    Stephanie, these pictures were actually taken at the Wildlife Refuge museum. We did see buffalo (got up close and personal too), longhorn cattle grazing, and the Prairie Dogs are my favorite. Prairie Dog village has always been a great attraction on the refuge. Not long after we moved away from Oklahoma, however, the village was flooded by intense rains and the little critters drown. They've been trying to introduce the Prairie Dog back onto the refuge ever since.

    Prairie Dogs are the cutest bunch. They run, butts jiggling back and forth, and crouch down in their burrows when they see anything move. They'll also stand on their back legs and crane their necks to see far off. I love watching them and giggle every time I get to visit. It's like watching Alvin & the Chipmunks, except they're real!

    Now the buffalo dung is REAL! When we stopped off at the museum, there were piles of it everywhere as the buffalo aren't fenced in. They roam wherever they want to, spectators be warned. In fact, we were at the Holy City and there was a small herd grazing just out of reach. We didn't dare walk down the parking lot in fear that they'd charge us. Any little noise can set them off.

    Stephanie, even indoor animals hybernate. LOL!

    Jean, you are scared because these are stuffed animals! ;) I couldn't get really good close-up pictures of the ones I wanted. I tried but these were just too good to be true. And they are! LOL! Or at least they were before the taxidermist got ahold of them.

  5. We had a great time driving around the old haunts. The dance club where my husband and I met is still there, though under a different name. Fort Still, the sentinel of the west, has grown. Lawton, the city adjoining it, has expanded. We were lucky enought to be able to attend church services in the church we were married in. What a joy to attend there with our grown son by our side! Memories...

    #3 makes us so proud. He's just graduated from Air Defense Training and has gone to learn how to jump out of airplanes. My future son-in-law has been in Afghanistan for over a week now. And #1 will be headed overseas for a lengthy stay.

    I cannot put into words how blessed we are to have such great men in our lives, heroes, men with purpose, men who do not fight because they hate their enemies, but because they love what they've left behind.

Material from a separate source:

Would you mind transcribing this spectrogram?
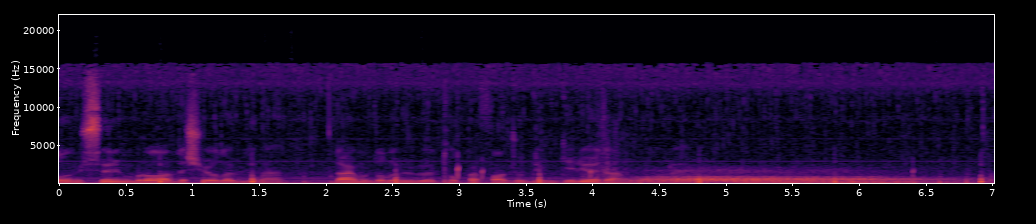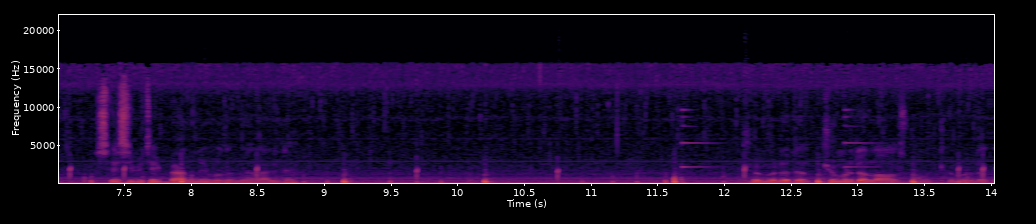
Oğlum bir şey söyleyeyim buralarda şey olabilir ha. Diamond olabilir böyle. Toprak falan çok demin geliyor ya Diamond'ın oraya. Sesi bir tek ben duymadım herhalde. Kömüre de kömür de lazım kömür de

    The purpose of my post was this: By cherishing the little things, and taking to heart the things that remind us of our purpose, we are feeding the well, that innermost house where happiness roots. For me, happiness is family and through that love I'm given the power to write romance.

  6. Great post Kathy! I for one am not at any of those stages because you left me out - I am the skunk right now. Everything I try turns out very stinky lately! LOL I will, however, endeavor to persevere. We're all proud of you boys too!!!!

    Sorry I didn't post this yesterday - tornadoes and torrential downpours kept knocking out the Internet. I did enjoy reading it this morning!!!

  7. Didn't see any skunks on the Refuge, Cheryl. I'm sorry that's not a choice. But I can always refer you back to the Buffalo dung. LOL!

    Continue to endeavor and persevere. That's all you can do when these moments come and then soon, you'll emerge into the light again.